# What is needed:
Look below for the line containing "I could use a transcript of this spectrogram." and the line containing "Could you type"; repeat exactly those two lines and all lines between them, and nothing else.

=== Provided entries ===

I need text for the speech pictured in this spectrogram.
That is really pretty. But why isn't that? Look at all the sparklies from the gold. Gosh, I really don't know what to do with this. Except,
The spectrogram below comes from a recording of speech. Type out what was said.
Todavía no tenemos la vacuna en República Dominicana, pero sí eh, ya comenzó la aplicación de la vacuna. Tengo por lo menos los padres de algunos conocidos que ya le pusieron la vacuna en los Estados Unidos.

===
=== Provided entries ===

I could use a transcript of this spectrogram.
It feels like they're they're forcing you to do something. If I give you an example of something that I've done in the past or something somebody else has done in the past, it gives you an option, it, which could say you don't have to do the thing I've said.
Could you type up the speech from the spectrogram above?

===

# Your response:
I could use a transcript of this spectrogram.
It feels like they're they're forcing you to do something. If I give you an example of something that I've done in the past or something somebody else has done in the past, it gives you an option, it, which could say you don't have to do the thing I've said.
Could you type up the speech from the spectrogram above?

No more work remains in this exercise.